• Exercise directions: Quote the lines of the data below verbatim, beginning at the line that contains "Speech was recorded" and ending at the last line, both included, and excluding pictures.

BEGIN

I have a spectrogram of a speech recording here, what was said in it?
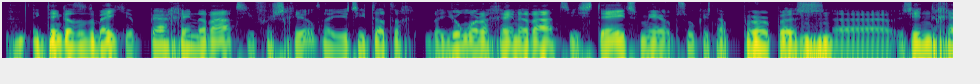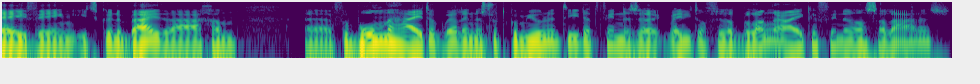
ik denk dat het een beetje per generatie verschilt. Hè. Je ziet dat de, de jongere generatie steeds meer op zoek is naar purpose, eh, zingeving, iets kunnen bijdragen. verbondenheid ook wel in een soort community. Dat vinden ze, ik weet niet of ze dat belangrijker vinden dan salaris.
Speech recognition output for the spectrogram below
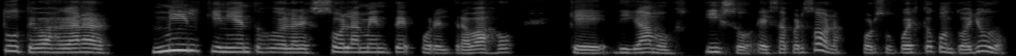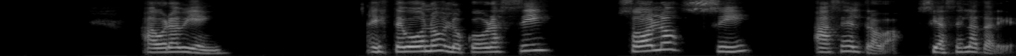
tú te vas a ganar 1.500 dólares solamente por el trabajo que, digamos, hizo esa persona, por supuesto, con tu ayuda. Ahora bien, este bono lo cobras sí, solo si haces el trabajo, si haces la tarea.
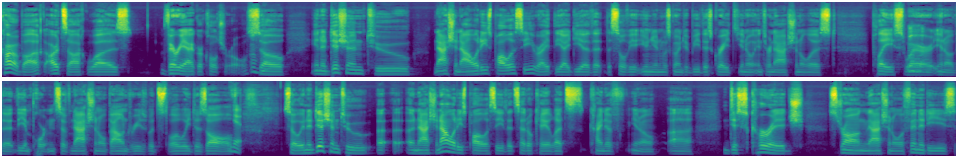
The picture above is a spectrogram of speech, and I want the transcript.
Karabakh, Artsakh, was very agricultural. So, in addition to nationalities policy, right, the idea that the Soviet Union was going to be this great, you know, internationalist place where you know the the importance of national boundaries would slowly dissolve. Yes. So, in addition to a, a a nationalities policy that said, okay, let's kind of you know uh, discourage strong national affinities,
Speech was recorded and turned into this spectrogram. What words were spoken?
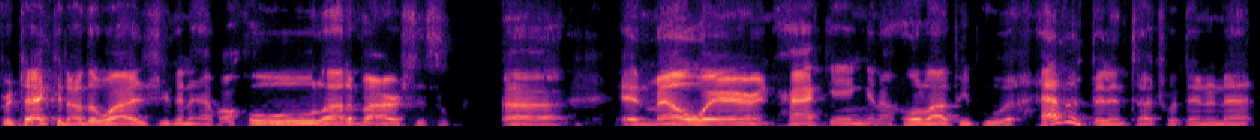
protected. Otherwise, you're going to have a whole lot of viruses. Uh, and malware and hacking and a whole lot of people who haven't been in touch with the internet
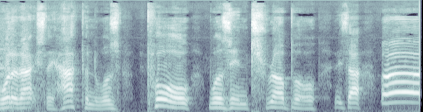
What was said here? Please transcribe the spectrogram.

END

• Task response:
Speech was recorded and turned into this spectrogram. What words were spoken?
protected. Otherwise, you're going to have a whole lot of viruses. Uh, and malware and hacking and a whole lot of people who haven't been in touch with the internet
What was said here? Please transcribe the spectrogram.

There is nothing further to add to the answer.